» How to complete this task
Scan the data below and give the number of lines that include the word "speech", with no other words.
----- Data to use
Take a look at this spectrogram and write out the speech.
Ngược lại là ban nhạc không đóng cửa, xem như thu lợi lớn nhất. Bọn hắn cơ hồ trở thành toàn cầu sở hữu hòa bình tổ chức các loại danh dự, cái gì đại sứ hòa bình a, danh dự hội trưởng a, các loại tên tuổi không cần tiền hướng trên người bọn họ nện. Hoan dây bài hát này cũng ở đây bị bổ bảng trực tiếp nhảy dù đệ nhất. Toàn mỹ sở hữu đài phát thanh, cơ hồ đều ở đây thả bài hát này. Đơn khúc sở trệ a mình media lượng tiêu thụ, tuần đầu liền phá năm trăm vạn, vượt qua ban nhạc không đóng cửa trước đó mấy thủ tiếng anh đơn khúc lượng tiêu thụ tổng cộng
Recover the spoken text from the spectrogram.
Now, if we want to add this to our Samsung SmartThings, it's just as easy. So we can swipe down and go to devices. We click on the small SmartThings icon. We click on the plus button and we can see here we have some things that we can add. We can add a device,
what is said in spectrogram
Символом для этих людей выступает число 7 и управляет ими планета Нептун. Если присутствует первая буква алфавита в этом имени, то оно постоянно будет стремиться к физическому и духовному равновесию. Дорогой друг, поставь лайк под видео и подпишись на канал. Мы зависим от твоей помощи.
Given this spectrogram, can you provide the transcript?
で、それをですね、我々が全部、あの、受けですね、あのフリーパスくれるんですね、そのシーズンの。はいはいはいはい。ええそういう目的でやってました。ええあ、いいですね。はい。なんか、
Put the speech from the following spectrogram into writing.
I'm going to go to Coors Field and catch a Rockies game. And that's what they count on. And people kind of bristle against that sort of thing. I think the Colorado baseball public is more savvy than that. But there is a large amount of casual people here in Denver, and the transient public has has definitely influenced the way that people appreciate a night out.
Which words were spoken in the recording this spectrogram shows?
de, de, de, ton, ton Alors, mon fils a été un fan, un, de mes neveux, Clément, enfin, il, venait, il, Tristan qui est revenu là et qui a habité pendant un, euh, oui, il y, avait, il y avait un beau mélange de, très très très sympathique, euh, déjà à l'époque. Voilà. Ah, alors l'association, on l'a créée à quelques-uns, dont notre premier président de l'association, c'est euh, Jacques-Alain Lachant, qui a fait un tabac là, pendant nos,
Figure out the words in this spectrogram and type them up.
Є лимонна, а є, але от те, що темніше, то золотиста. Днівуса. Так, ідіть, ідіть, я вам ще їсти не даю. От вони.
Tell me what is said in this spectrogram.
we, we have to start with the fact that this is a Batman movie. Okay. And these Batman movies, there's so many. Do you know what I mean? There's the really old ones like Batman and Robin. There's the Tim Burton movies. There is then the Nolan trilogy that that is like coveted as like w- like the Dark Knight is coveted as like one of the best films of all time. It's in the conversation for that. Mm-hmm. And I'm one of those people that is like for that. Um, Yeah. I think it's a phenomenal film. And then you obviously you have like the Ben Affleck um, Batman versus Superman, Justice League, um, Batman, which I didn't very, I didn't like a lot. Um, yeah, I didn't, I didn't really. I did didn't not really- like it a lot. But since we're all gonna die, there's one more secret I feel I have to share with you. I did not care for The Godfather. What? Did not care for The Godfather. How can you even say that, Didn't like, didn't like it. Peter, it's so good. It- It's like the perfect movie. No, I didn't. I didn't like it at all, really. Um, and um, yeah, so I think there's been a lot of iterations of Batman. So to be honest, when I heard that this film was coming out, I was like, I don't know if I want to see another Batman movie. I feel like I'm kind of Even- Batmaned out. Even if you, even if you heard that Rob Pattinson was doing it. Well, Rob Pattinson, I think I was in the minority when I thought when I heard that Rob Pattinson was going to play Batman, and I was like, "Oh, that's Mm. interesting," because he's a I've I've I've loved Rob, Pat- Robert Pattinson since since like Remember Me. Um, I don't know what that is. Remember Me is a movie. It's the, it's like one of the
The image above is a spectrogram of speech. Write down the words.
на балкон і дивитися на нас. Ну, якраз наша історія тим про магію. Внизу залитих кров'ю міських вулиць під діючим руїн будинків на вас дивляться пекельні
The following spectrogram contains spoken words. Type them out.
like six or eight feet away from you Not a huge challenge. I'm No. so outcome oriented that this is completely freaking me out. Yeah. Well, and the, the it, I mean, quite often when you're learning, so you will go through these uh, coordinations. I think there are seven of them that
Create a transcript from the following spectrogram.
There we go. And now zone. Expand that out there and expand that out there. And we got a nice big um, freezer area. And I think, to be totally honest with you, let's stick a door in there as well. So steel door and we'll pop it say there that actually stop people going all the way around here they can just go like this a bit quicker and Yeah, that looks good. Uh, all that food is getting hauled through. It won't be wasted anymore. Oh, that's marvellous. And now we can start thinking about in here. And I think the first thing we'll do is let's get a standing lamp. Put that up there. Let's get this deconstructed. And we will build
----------
» Solution
3